Work order> With pictures omitted, the line containing "All I want from" and all later lines of the records below are to be restated word for word.

BEGIN

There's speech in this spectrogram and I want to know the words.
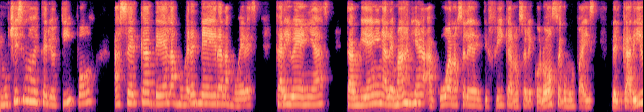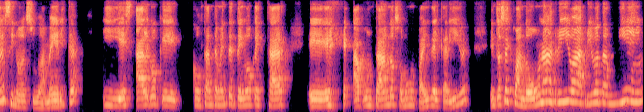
muchísimos estereotipos acerca de las mujeres negras, las mujeres caribeñas. También en Alemania a Cuba no se le identifica, no se le conoce como un país del Caribe, sino de Sudamérica. Y es algo que constantemente tengo que estar apuntando, somos un país del Caribe. Entonces, cuando uno arriba, arriba también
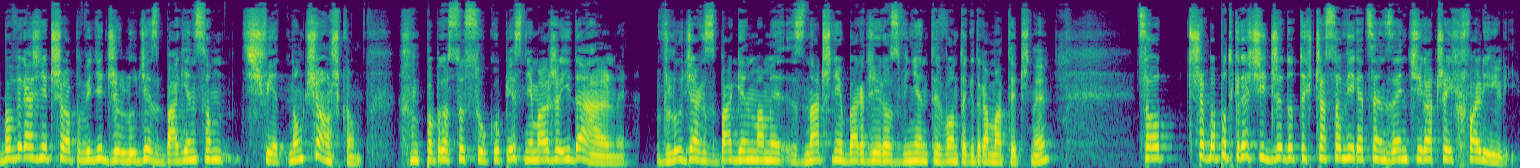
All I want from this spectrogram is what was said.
Bo wyraźnie trzeba powiedzieć, że ludzie z bagien są świetną książką. Po prostu Sukub jest niemalże idealny. W ludziach z bagien mamy znacznie bardziej rozwinięty wątek dramatyczny, co trzeba podkreślić, że dotychczasowi recenzenci raczej chwalili.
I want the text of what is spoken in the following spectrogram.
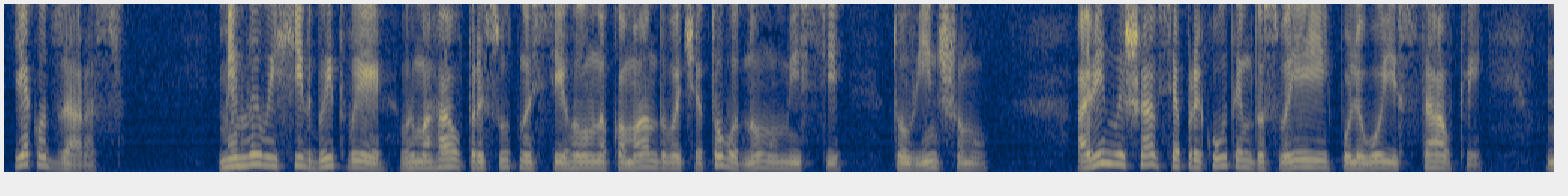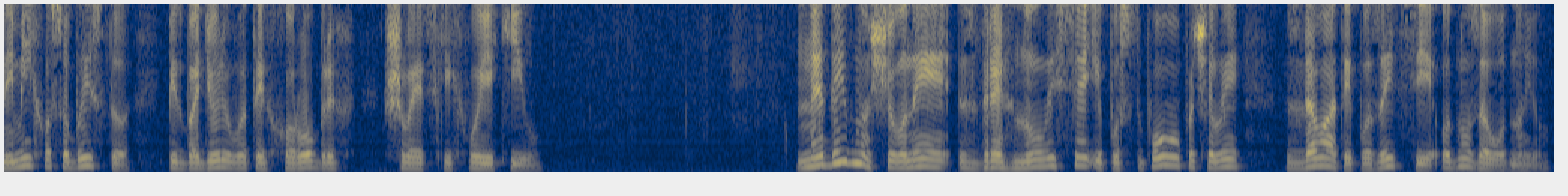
Як от зараз. Мінливий хід битви вимагав присутності головнокомандувача то в одному місці, то в іншому, а він лишався прикутим до своєї польової ставки, не міг особисто підбадьорювати хоробрих шведських вояків. Не дивно, що вони здригнулися і поступово почали здавати позиції одну за одною.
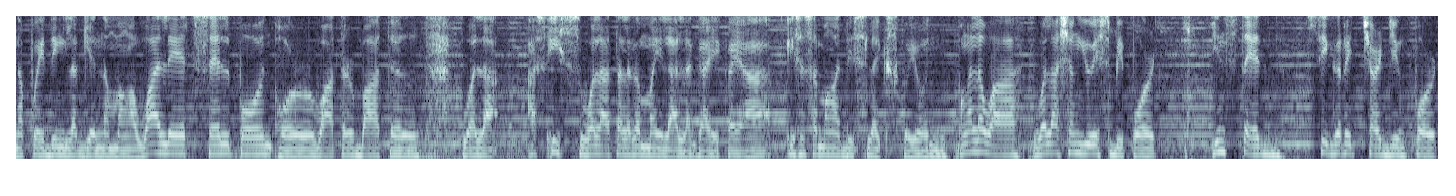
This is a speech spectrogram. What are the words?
Na pwedeng lagyan ng mga wallet, cellphone or water bottle. Wala. As is, wala talaga may lalagay. Kaya isa sa mga dislikes ko yun. Pangalawa, wala siyang USB port. Instead, cigarette charging port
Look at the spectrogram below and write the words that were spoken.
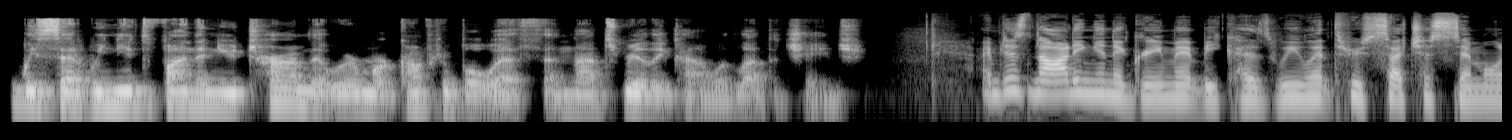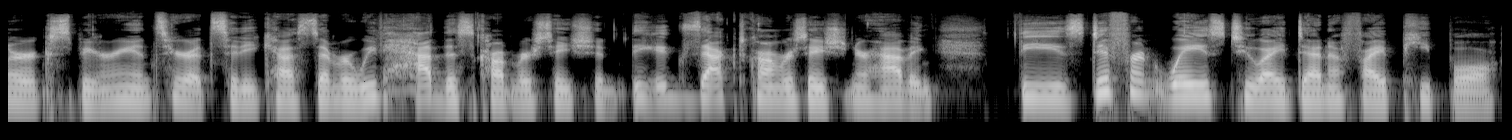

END

Reply to the exercise>
All I want from this spectrogram is what was said.
Bo wyraźnie trzeba powiedzieć, że ludzie z bagien są świetną książką. Po prostu Sukub jest niemalże idealny. W ludziach z bagien mamy znacznie bardziej rozwinięty wątek dramatyczny, co trzeba podkreślić, że dotychczasowi recenzenci raczej chwalili.
I want the text of what is spoken in the following spectrogram.
Як от зараз. Мінливий хід битви вимагав присутності головнокомандувача то в одному місці, то в іншому, а він лишався прикутим до своєї польової ставки, не міг особисто підбадьорювати хоробрих шведських вояків. Не дивно, що вони здригнулися і поступово почали здавати позиції одну за одною.
This is a speech spectrogram. What are the words?
Na pwedeng lagyan ng mga wallet, cellphone or water bottle. Wala. As is, wala talaga may lalagay. Kaya isa sa mga dislikes ko yun. Pangalawa, wala siyang USB port. Instead, cigarette charging port
Look at the spectrogram below and write the words that were spoken.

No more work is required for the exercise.